Articles or information from third-party media outside of this domain may discuss Yieldstreet or relate to information contained herein, but Yieldstreet does not approve and is not responsible for such content. Hyperlinks to third-party sites, or reproduction of third-party articles, do not constitute an approval or endorsement by Yieldstreet of the linked or reproduced content.

Investing in securities (the "Securities") listed on Yieldstreet™ pose risks, including but not limited to credit risk, interest rate risk, and the risk of losing some or all of the money you invest. Before investing you should: (1) conduct your own investigation and analysis; (2) carefully consider the investment and all related charges, expenses, uncertainties and risks, including all uncertainties and risks described in offering materials; and (3) consult with your own investment, tax, financial and legal advisors. Such Securities are only suitable for accredited investors who understand and are willing and able to accept the high risks associated with private investments.

Investing in private placements requires long-term commitments, the ability to afford to lose the entire investment, and low liquidity needs. This website provides preliminary and general information about the Securities and is intended for initial reference purposes only. It does not summarize or compile all the applicable information. This website does not constitute an offer to sell or buy any securities. No offer or sale of any Securities will occur without the delivery of confidential offering materials and related documents. This information contained herein is qualified by and subject to more detailed information in the applicable offering materials. Yieldstreet™ is not registered as a broker-dealer. Yieldstreet™ does not make any representation or warranty to any prospective investor regarding the legality of an investment in any Yieldstreet Securities.

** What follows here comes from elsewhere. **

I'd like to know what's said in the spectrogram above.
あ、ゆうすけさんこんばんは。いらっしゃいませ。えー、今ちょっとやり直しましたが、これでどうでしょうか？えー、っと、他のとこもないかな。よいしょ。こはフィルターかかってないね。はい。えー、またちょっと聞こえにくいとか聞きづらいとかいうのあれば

YieldStreet Inc. is the direct owner of Yieldstreet Management, LLC, which is an SEC-registered investment adviser that manages the Yieldstreet funds and provides investment advice to the Yieldstreet funds, and in certain cases, to retail investors. RealCadre LLC is also indirectly owned by Yieldstreet Inc. RealCadre LLC is a broker-dealer registered with the Securities and Exchange Commission (“SEC”) and a member of the Financial Industry Regulatory Authority (“FINRA”) and the Securities Investor Protection Corporation (“SIPC”). Information on all FINRA registered broker-dealers can be found on FINRA’s BrokerCheck. Despite its affiliation with Yieldstreet Management, LLC, RealCadre LLC has no role in the investment advisory services received by YieldStreet clients or the management or distribution of the Yieldstreet funds or other securities offered on our through Yieldstreet and its personnel. RealCadre LLC does not solicit, sell, recommend, or place interests in the Yieldstreet funds.

Yieldstreet is not a bank. Certain services are offered through Plaid, Orum.io and Footprint and none of such entities is affiliated with Yieldstreet. By using the services offered by any of these entities you acknowledge and accept their respective disclosures and agreements, as applicable.

Investment advisory services are only provided to clients of YieldStreet Management, LLC, an investment advisor registered with the Securities and Exchange Commission, pursuant to a written advisory agreement.

Our site uses a third party service to match browser cookies to your mailing address. We then use another company to send special offers through the mail on our behalf. Our company never receives or stores any of this information and our third parties do not provide or sell this information to any other company or service.

Read full disclosure